> _WHAT NEEDS TO BE DONE_:
Wherever the line that contains "Create a text" falls, repeat it and the lines after it exactly until the records end, without any pictures.

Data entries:
**********
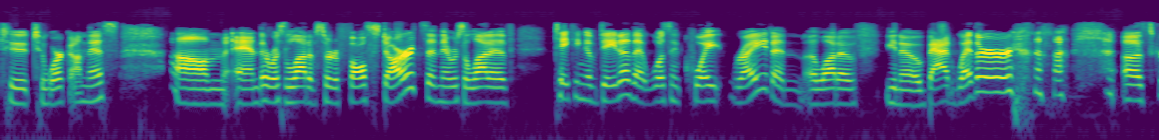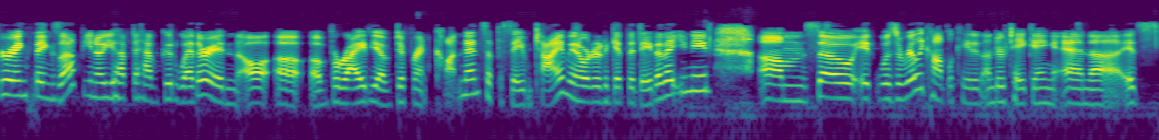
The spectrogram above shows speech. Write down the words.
to to work on this, um, and there was a lot of sort of false starts, and there was a lot of taking of data that wasn't quite right and a lot of you know bad weather uh, screwing things up you know you have to have good weather in all, uh, a variety of different continents at the same time in order to get the data that you need um, so it was a really complicated undertaking and uh, it's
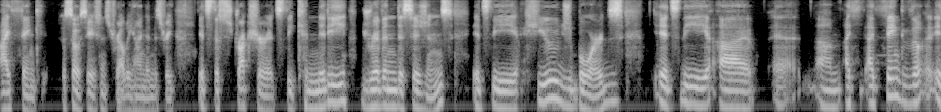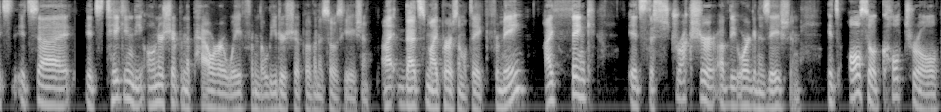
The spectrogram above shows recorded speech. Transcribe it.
i think associations trail behind industry. It's the structure, it's the committee driven decisions, it's the huge boards, it's the uh, um, I, th- I think the it's it's uh, it's taking the ownership and the power away from the leadership of an association. I that's my personal take. For me, I think it's the structure of the organization. It's also a cultural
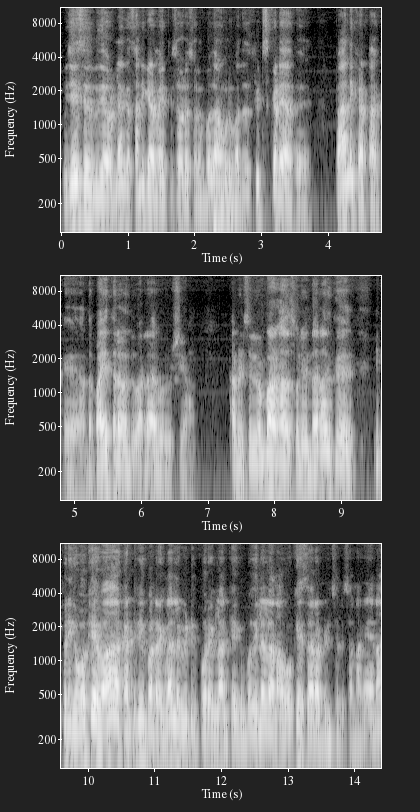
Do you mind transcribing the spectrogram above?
விஜய் சேதுபதி அவர்களே அங்கே சனிக்கிழமை எபிசோட சொல்லும்போது அவங்களுக்கு வந்து ஃபிட்ஸ் கிடையாது. Panic attack. அந்த பயத்தில் வந்து வர்ற ஒரு விஷயம். அப்படின்னு சொல்லி ரொம்ப அழகாக சொல்லியிருந்தாரு. அதுக்கு இப்ப நீங்க ஓகேவா? கண்டினியூ பண்றீங்களா? இல்ல வீட்டுக்கு போறீங்களான்னு கேட்கும்போது, இல்ல, இல்ல நான் ஓகே சார் அப்படின்னு சொல்லி சொன்னாங்க. ஏன்னா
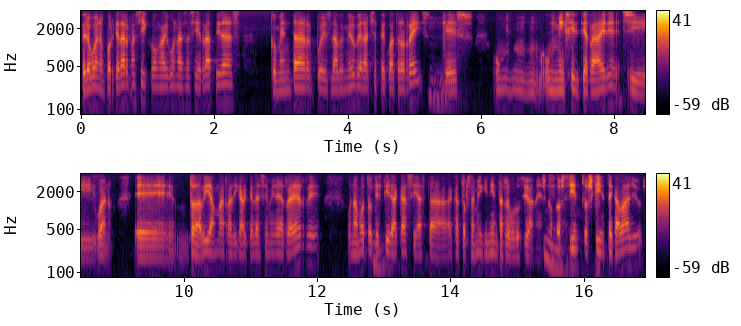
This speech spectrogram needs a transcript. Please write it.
pero bueno, por quedarme así con algunas así rápidas, comentar pues la BMW, la HP4 Race, que es un, un misil tierra-aire y bueno, eh, todavía más radical que la S1000RR, una moto que estira casi hasta 14.500 revoluciones, Muy con mal. 215 caballos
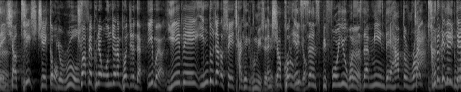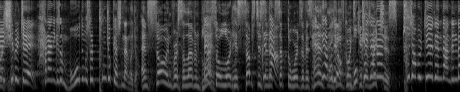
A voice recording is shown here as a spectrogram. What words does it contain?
they shall teach Jacob your rules 주 앞에 분명 온전한 번지른다. 이게 뭐야? 예배의 인도자로서의 자격이 분명히 있어야 and 돼요. shall put 거룩이죠. incense before you. What does that mean? They have the right 자, to 그렇게 lead 될 때 worship. 11절에 하나님께서 모든 것을 풍족케 하신다는 거죠. And so in verse 11, bless, 네. O Lord, his substance and 그러니까- accept the words of his hands, 그러니까 and 보세요. he's going to give them 목회자는 riches. 투잡을 뛰어야 된다 안 된다?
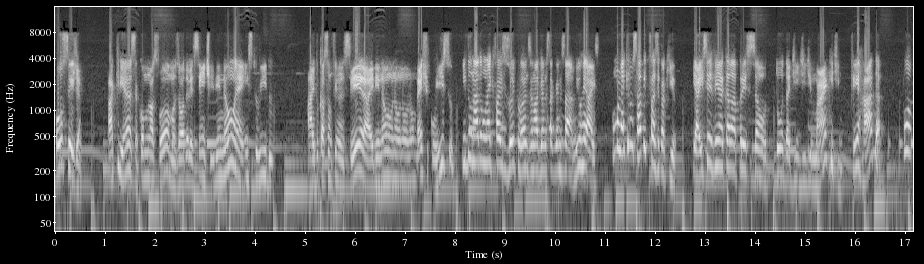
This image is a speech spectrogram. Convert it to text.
Ou seja, a criança, como nós fomos, o adolescente, ele não é instruído a educação financeira, ele não, não, não, não mexe com isso, e do nada o moleque faz 18 anos, 19 anos, está ganhando sabe, mil reais. O moleque não sabe o que fazer com aquilo. E aí você vem aquela pressão toda de, de, de marketing ferrada, pô,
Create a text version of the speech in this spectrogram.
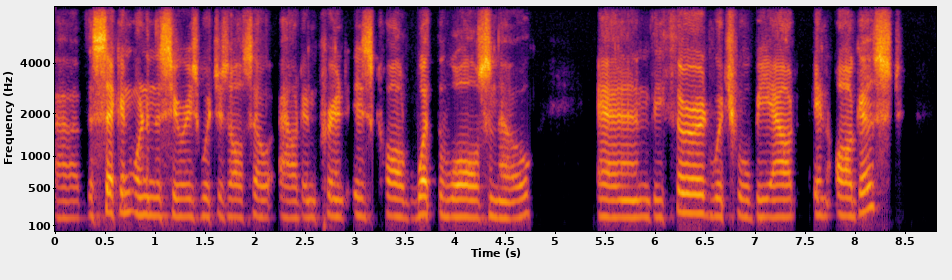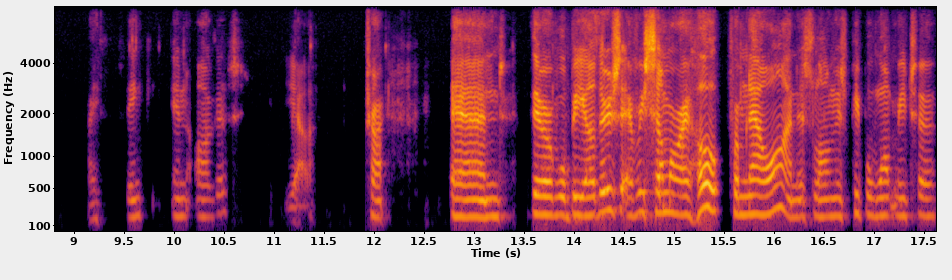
Uh, the second one in the series, which is also out in print, is called What the Walls Know and the third, which will be out in August, I think in August. Yeah, try. And there will be others every summer, I hope, from now on, as long as people want me to.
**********
> _RESPONSE_:
Create a text version of the speech in this spectrogram.
Uh, the second one in the series, which is also out in print, is called What the Walls Know and the third, which will be out in August, I think in August. Yeah, try. And there will be others every summer, I hope, from now on, as long as people want me to.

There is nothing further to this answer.